If Ealing had been based in Ballygobackwards, this is the sort of film they would have been making. Did you and your brother Kieran have certain influences in mind when putting this together?
Ealing is right on the money. There was an innocence about those films which audiences really needed after years of war. We are both big fans of the Ealing Studio movies, and we wanted to make something which wasn't too taxing in these recession-ridden days
There seems to be a definite nod to Some Like It Hot when it comes to the kissing scene...
"Definite nod" is being generous - it's a total lift! But Willy Wilder lifted from Lubitch, so, what the hell...

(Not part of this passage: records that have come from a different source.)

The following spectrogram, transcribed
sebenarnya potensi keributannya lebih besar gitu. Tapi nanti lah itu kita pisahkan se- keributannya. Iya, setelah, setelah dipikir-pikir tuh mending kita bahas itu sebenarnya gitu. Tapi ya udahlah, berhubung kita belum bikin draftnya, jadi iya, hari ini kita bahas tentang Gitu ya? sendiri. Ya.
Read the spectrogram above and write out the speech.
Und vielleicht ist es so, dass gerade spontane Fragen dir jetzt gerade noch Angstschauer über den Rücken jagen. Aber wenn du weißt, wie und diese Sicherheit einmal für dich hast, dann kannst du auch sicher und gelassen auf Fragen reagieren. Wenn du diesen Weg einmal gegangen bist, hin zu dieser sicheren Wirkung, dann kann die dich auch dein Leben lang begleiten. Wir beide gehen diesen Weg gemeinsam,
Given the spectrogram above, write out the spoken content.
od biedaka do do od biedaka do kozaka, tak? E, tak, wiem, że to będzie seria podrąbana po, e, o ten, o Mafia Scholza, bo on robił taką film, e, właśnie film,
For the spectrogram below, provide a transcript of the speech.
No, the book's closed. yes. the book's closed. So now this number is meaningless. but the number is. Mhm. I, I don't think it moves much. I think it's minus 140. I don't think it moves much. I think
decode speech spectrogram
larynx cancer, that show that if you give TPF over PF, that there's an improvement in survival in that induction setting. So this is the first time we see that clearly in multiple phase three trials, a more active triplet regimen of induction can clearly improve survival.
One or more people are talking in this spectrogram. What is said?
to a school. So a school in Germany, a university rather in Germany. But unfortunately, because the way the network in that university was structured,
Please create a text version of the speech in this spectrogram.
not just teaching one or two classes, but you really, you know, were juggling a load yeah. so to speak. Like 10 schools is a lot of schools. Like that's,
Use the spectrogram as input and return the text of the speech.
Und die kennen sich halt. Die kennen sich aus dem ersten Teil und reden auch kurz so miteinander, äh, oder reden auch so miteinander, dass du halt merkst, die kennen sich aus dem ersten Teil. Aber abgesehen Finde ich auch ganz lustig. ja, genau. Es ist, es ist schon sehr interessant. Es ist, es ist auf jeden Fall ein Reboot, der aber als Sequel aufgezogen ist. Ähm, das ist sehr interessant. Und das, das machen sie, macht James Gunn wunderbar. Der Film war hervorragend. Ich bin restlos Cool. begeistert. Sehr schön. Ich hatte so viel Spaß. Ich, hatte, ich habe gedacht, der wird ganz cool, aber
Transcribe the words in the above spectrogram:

When, exactly, does all this action take place? Or are we dealing in a bit of John Hinde-ism here - a time and place that never really existed?
Yep. We liked the idea of not being too specific about the period of the film. You know it's probably set in the present, but there are no mobile phones, computers, etc. We wanted the location to be like those small villages you used to find in the 1980s, that were still caught in the 1950s. That's gone in Ireland now, and you just can't escape the 21st century no matter where you go. There's a McDonald's, or a Supermac's, everywhere you go. Except Ballymoran!

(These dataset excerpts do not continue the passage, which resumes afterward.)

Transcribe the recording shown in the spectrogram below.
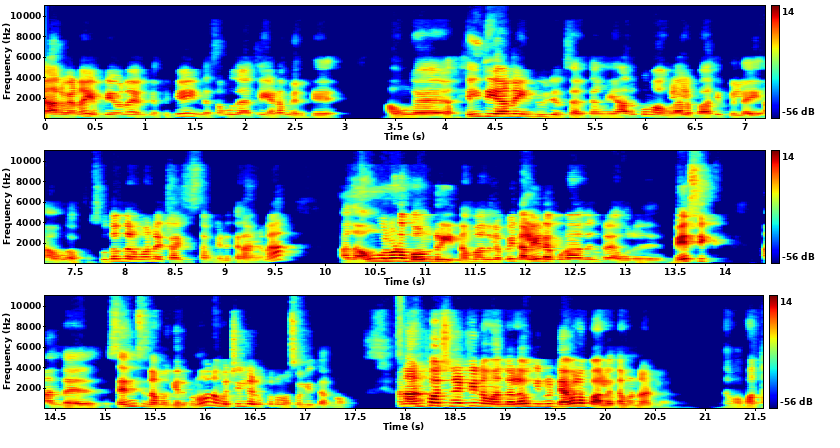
யார் வேணால் எப்படி வேணால் இருக்கிறதுக்கு இந்த சமுதாயத்தில் இடம் இருக்குது அவங்க ஹெல்த்தியான இண்டிவிஜுவல்ஸாக இருக்காங்க. யாருக்கும் அவங்களால பாதிப்பு இல்லை. அவங்க சுதந்திரமான சாய்ஸஸ் அவங்க எடுக்கிறாங்கன்னா அது அவங்களோட பவுண்ட்ரி நம்ம அதில் போய் தலையிடக்கூடாதுன்ற ஒரு பேசிக் அந்த சென்ஸ் நமக்கு இருக்கணும். நம்ம சில்ட்ரனுக்கும் நம்ம சொல்லித் தரணும். ஆனால் அன்ஃபார்ச்சுனேட்லி நம்ம அந்த அளவுக்கு இன்னும் டெவலப் ஆகலை தமிழ்நாட்டில். நம்ம மற்ற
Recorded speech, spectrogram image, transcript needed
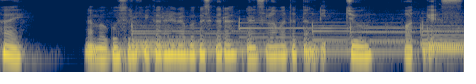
Hai, nama gue Sulfikar Hera Bagaskara dan selamat datang di Jul Podcast.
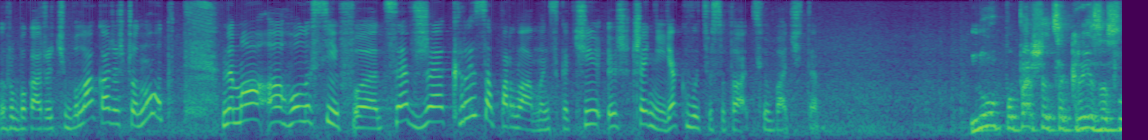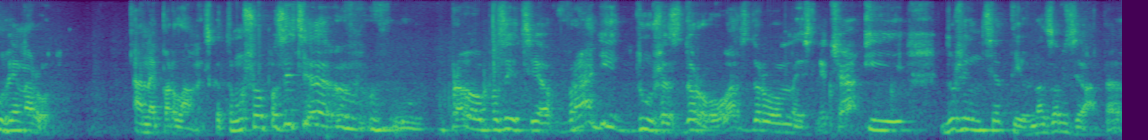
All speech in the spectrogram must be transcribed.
грубо кажучи, була. каже, що ну от нема голосів. Е, Це вже криза парламентська, чи ще ні? Як ви цю ситуацію бачите? Ну, по-перше, це криза слуги народу, а не парламентська. Тому що опозиція права опозиція в Раді дуже здорова, здоровомисляча і дуже ініціативна, завзята.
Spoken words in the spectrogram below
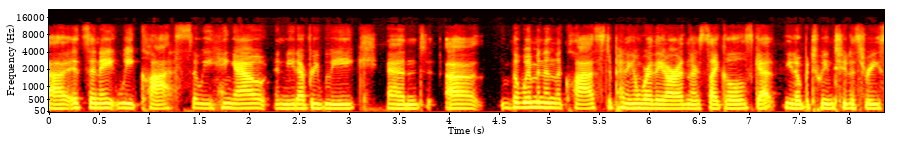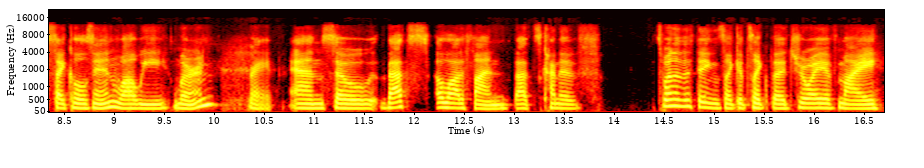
uh, it's an eight week class. So we hang out and meet every week. And uh, the women in the class, depending on where they are in their cycles, get, you know, between two to three cycles in while we learn. Right. And so that's a lot of fun. That's kind of, it's one of the things, like, it's like the joy of my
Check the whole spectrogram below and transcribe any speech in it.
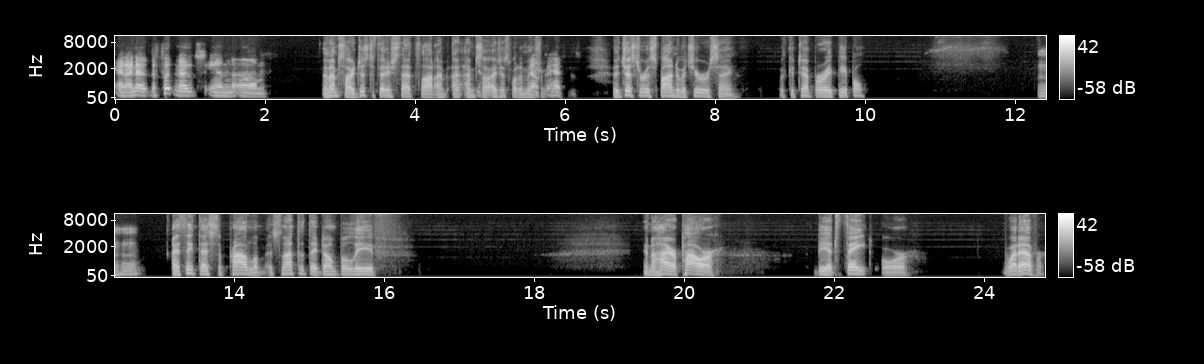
And I know the footnotes in, um, And I'm sorry, just to finish that thought, I'm I, I'm sorry, I just want to mention. no, go ahead. Uh, Just to respond to what you were saying, with contemporary people, hmm I think that's the problem. It's not that they don't believe in a higher power, be it fate or whatever.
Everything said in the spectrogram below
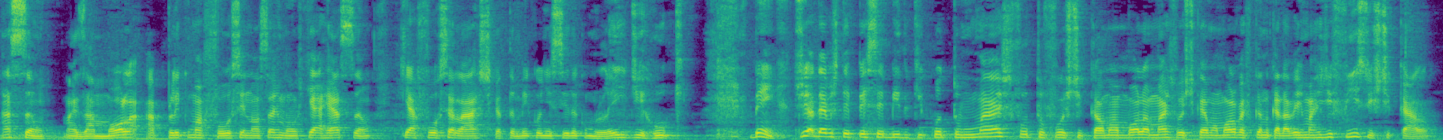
ação, mas a mola aplica uma força em nossas mãos, que é a reação, que é a força elástica, também conhecida como lei de Hooke. Bem, tu já deves ter percebido que quanto mais tu for esticar uma mola, mais for esticar uma mola, vai ficando cada vez mais difícil esticá-la.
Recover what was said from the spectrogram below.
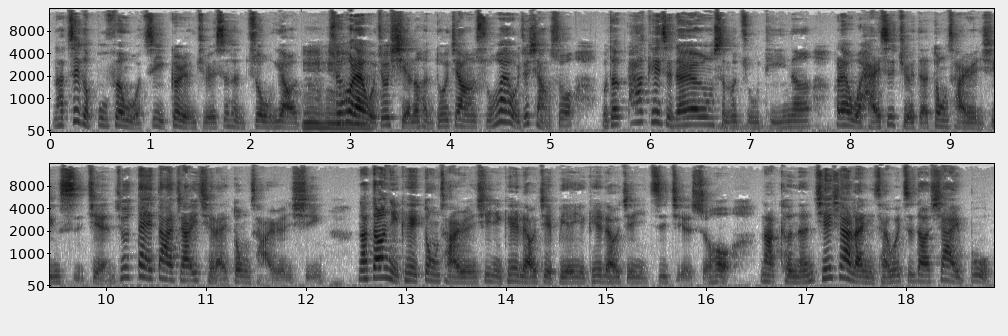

Simon Delaney is perfect in the title role - always your leading man?
Always! There isn't another Irish actor who looks as funny in a tight, red PVC catsuit that I know of.

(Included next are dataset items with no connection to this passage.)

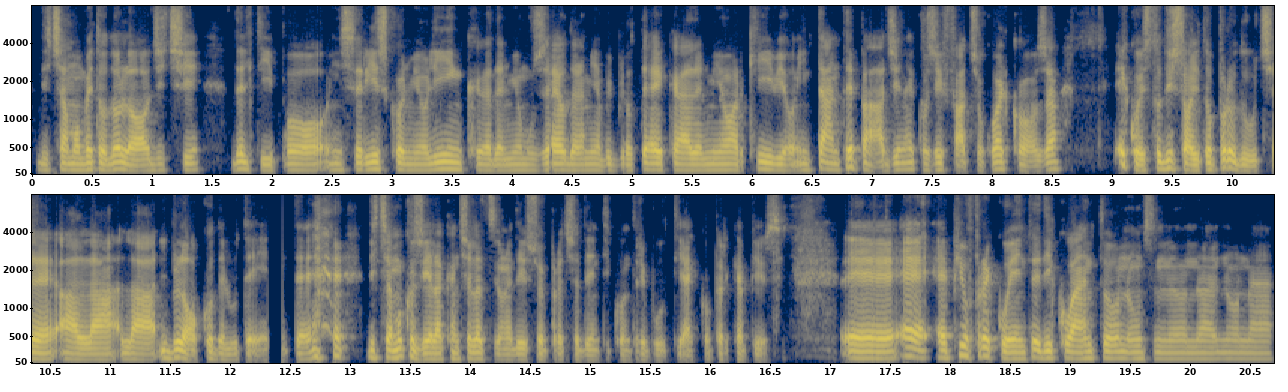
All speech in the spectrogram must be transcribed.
diciamo, metodologici del tipo inserisco il mio link del mio museo, della mia biblioteca, del mio archivio in tante pagine, così faccio qualcosa e questo di solito produce alla, la, il blocco dell'utente, diciamo così, la cancellazione dei suoi precedenti contributi, ecco, per capirsi. Eh, è, è, più frequente di quanto non, non, non,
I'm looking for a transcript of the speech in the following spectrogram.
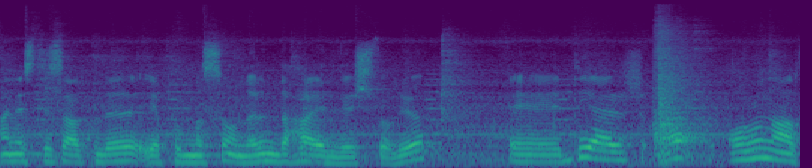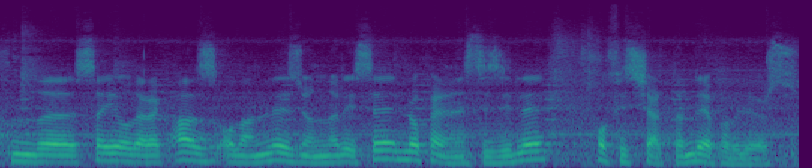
anestezi altında yapılması onların daha elverişli oluyor. E, diğer onun altında sayı olarak az olan lezyonları ise lokal anesteziyle ofis şartlarında yapabiliyoruz.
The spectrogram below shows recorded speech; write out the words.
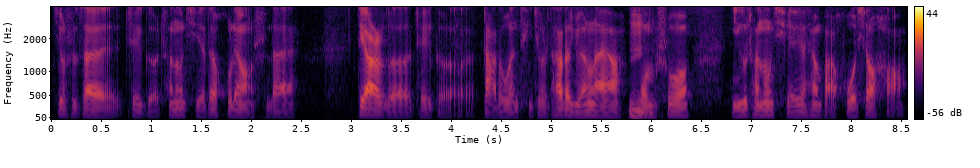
就是在这个传统企业在互联网时代，第二个这个大的问题就是它的原来啊，嗯我们说一个传统企业要想把货销好，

The look Simon was going for - Ralf Hutter meets Vegas Elvis, after a bad Tour de France spill? Mr. Incredible at his lowest domestic ebb?
Yeah. We used to go to the wardrobe department every morning just to witness Simon being squeezed into that costume, which involved three costume people and a can of talcum powder. Elizabethan women suffered less! It's fun humiliating your friends.
Cillian Murphy was in the 2003 short - ever a possibility for the feature?
Yeah, we asked him, but he was too busy! He was great in the short, but Rory Keenan ended up playing a blinder in the role.
From the start, you just know this is all going to end in tears, and pitchforks. Given how breezy the movie is, a joy to write, or lots of sleepless nights?
A joy. Some people say comedy is a serious business, but we found it the exact opposite. Lots of fun on set and sad to say goodbye to the cast at the end of it.
Premiered in Galway in July 2009 - how's the release pattern going? UK and America biting?
We're just focusing on Ireland for now, and hoping to get it right. I think the film has a life stateside, but will need the right people to pick it up, as it's a very specific target audience, and we won't play as well to others. We have a good sales rep, and a great Variety review, so, fingers crossed some nutcase picks it up.
Talking of America, how is the Hollywood experience working out for you? Got a room at Spielberg's place yet?
Spielberg's been ringing and ringing. He's becoming a bit of a pain actually. I'm going to have to change my number. But seriously, you never know, Zonad may speak to his inner child.
Given just how loved Once proved to be, did you feel any great pressure when it came to your follow-up film?
Not at all. I think it's good to follow things with something completely different. I know I'll be slagged off by some people, but that's the risk you take. You gotta follow your instincts! Anyone who goes to see Zonad, given the poster of Simon in the red suit, and expects Glen and Marketa to sing a touching love song deserves everything they get.
Glen and Maketa fell in love during the making of Once - how was it for Simon Delaney and David Pearse on Zonad?
There was one scene in which they hug, but it was a far cry from Bogie and Bacall!
Words - Paul Byrne
ZONAD is now showing at Irish cinemas Nationwide